Frozen in time
HT City takes you through a trip of the popular Gole Market, a stone’s throw away from Connaught Place.entertainment Updated: Sep 18, 2010 00:41 IST
You should never walk in Gole Market after dark. They say that peepal trees are the natural habitat of ghosts and many peepal trees are to be found here. Lining the avenues.
Guarding the parks. Leaning over the temple walls. Blocking the view of Nirula’s. Everywhere. Oddly, the here residents do not seem to be scared of these trees. We saw an old lady sleeping under its afternoon shade. A Punjab Kesari reader reclined against its trunk. And a young man peeing on it.
The market’s most visible historical artifact, the circular building, was a part of Edwin Lutyen’s design for New Delhi. Developed by the British in the early 20th century, Gole Market had senior government officials as its earliest occupants. Many happened to be Bengalis. No wonder there are shops selling a wide variety of Bengali products from Jamdani sarees to the Ganashakti newspaper.
The Saraswati Book Depot, on Bhagat Singh Marg, has a Bengali flavour. Its owner, Hari Pada Das, is like a side character of Satyajit Ray’s Feluda mysteries. All day long he sits in the darkness of his ill-lit store selling Bengali-language books and journals.
It is eerie in the shop: dusty shelves, old books, and a disconcerting quietness. Das laments the dwindling population of Bengalis. “This place abounded with Bengalis once, but many have left now. The business has gone down. The one-way traffic has made bad things worse,” he says.
For the stomach
Most food lovers in the city must be familiar with Gole Market’s Kaleva and Bengal Sweet House. Try Karachi Halwa too. It belongs to the Khemani family who migrated from Sindh almost a decade before the Partition. If too much sweet proves to be unhealthy, then Ram Manohar and Lady Hardinge hospitals are close by. Many doctors used to live in the area. One neighbourhood is known as Doctor Lane.
There are also many places of worship in the immediate locality. In fact, the aptly named Mandir Marg is lined with several houses of worship such as Valmiki Mandir, Birla Mandir, Kali Mandir, Arya Samaj Mandir, and St. Thomas’ Church.
Alongside religion, education is also a top draw here. And so, no dearth of schools — from Shahrukh Khan’s St. Columba’s to Kendriya Vidyalaya. Also don’t miss walking past the RM Arya Girls Primary School in Doctor Lane.
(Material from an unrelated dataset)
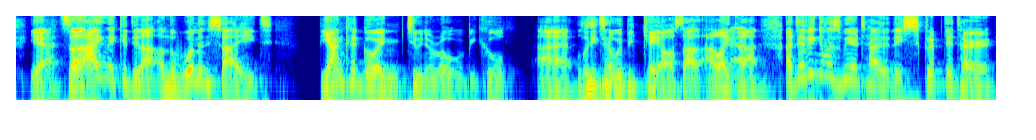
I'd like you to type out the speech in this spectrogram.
yeah, so I think they could do that. On the women's side, Bianca going two in a row would be cool. Uh, Lita would be chaos. I, I like Yeah. that. I did think it was weird how they scripted her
It is housed in a most beautiful colonial-era mansion. With the city rapidly changing its visual look, Gole Market seems to have somehow frozen in time.
First Published: Sep 17, 2010 18:50 IST